Course Number: 395


Most temporomandibular disorders (TMD) respond well to the general dentist's therapy, and self-management is one of the initial therapies they commonly provide.1 TMD self-management instructions encompasses very cost-effective procedures patients can perform for themselves to manage their symptoms. They are convenient and inexpensive, compared with patients going to practitioners’ offices to receive therapy. Patients generally select and use the portions that they personally find most convenient and effective. Occlusal appliance therapy, behavioral therapy, and/or medications can provide additional benefit and can be provided in combination with the self-management or added later if the patient does not obtain satisfactory improvement from the initial therapy.

Temporomandibular Disorders (TMD) are a set of common musculoskeletal conditions of the masticatory system for which 3.6 to 7.0% of the general population desire treatment.2 Females in their childbearing years are more likely to seek treatment for TMD symptoms.3 Some patients with TMD may only have a single episode, while others may experience TMD with recurring episodes or even constant pain. For a significant minority of individuals, TMD is chronic and persistent.

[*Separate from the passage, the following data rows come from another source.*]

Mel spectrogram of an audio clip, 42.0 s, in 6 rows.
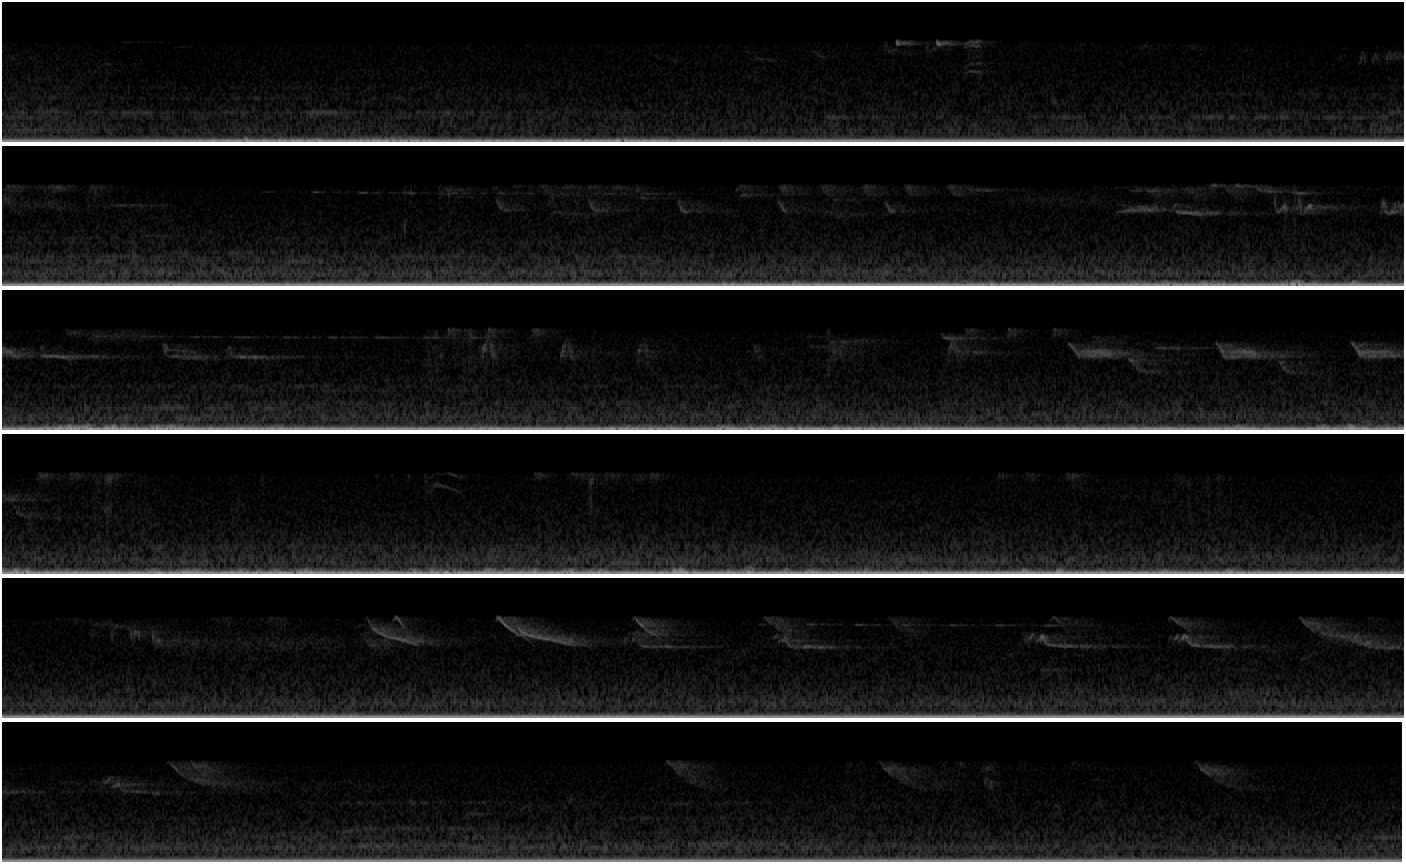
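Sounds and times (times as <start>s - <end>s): small birds chirping and whistling: 3.7s - 5.0s, 6.7s - 7.9s, 8.5s - 21.8s, 22.9s - 24.4s, 28.3s - 36.3s.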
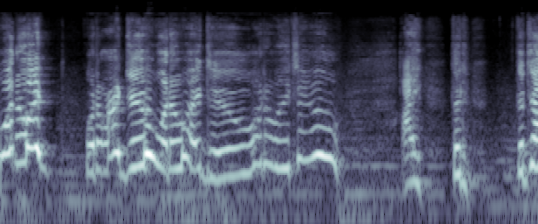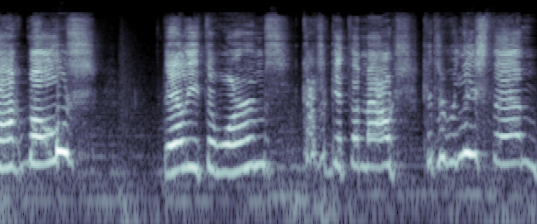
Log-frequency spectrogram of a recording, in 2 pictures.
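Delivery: squealing little goblin voice, very high-pitched. Narrator voicing a lone goblin on its turn, talking to himself, squealing goblin voice. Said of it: "you hear the lone goblin voice just squealing to himself".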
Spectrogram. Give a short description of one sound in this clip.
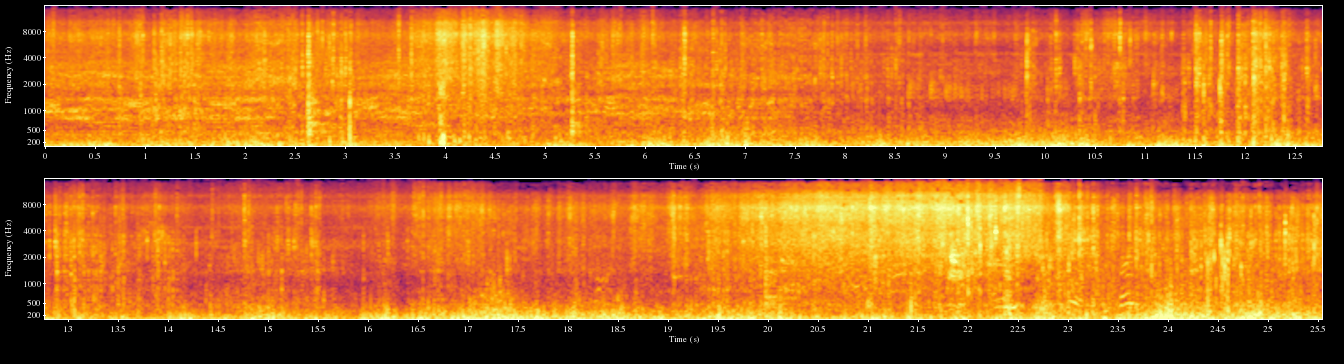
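Wind rumbles steadily across a microphone outdoors.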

Over the years this condition has been known by many names, including temporomandibular joint (TMJ), TMJ syndrome, craniofacial pain and others. The most commonly accepted name is TMD.2 This course provides dentists, dental assistants, and dental hygienists with information about TMD, suggested patient symptom history questions, clinical examination criteria, common TMD treatments, and methods for helping patients self-manage their TMD pain and symptoms under the guidance of the dental professional.